YOUR INSTRUCTIONS: Pull every line from the records that has the word "blood" in it.
▼▼▼
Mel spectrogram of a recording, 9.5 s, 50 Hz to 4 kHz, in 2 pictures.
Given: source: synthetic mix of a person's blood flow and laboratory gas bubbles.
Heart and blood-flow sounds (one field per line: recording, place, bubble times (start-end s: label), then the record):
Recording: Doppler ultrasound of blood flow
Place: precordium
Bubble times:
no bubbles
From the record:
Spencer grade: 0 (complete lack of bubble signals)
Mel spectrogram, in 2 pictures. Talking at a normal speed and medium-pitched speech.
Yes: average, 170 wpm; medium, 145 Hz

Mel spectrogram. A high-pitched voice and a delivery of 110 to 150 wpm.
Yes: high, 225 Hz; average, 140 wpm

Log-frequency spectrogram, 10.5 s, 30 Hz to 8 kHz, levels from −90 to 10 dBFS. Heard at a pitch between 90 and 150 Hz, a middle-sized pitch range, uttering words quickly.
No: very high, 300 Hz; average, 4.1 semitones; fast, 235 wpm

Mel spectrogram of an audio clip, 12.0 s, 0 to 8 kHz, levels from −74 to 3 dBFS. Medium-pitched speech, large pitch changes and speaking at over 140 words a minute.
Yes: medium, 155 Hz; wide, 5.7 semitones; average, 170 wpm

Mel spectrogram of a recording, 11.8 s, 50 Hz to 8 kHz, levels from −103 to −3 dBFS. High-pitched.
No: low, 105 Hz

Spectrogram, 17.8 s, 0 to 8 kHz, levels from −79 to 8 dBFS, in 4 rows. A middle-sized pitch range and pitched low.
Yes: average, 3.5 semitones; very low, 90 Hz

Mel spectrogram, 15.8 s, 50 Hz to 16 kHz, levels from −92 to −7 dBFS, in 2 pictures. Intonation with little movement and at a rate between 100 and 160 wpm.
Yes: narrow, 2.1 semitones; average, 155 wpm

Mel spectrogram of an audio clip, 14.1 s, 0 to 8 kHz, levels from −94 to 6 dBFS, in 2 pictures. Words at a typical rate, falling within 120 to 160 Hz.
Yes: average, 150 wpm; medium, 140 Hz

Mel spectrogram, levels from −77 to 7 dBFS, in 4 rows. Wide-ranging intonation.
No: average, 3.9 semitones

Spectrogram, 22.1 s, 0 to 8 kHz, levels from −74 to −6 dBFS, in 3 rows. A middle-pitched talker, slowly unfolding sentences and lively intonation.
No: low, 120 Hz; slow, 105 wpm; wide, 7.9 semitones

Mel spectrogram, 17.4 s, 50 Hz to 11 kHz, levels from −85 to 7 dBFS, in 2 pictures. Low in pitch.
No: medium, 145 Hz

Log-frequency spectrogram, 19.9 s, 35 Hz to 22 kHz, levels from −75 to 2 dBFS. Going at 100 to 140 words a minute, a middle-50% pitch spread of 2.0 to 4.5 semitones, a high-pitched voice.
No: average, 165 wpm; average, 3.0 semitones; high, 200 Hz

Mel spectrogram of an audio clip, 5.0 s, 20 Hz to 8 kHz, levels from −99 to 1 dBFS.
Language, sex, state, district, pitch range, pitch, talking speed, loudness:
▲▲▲
YOUR RESPONSE:
Given: source: synthetic mix of a person's blood flow and laboratory gas bubbles.
Heart and blood-flow sounds (one field per line: recording, place, bubble times (start-end s: label), then the record):
Recording: Doppler ultrasound of blood flow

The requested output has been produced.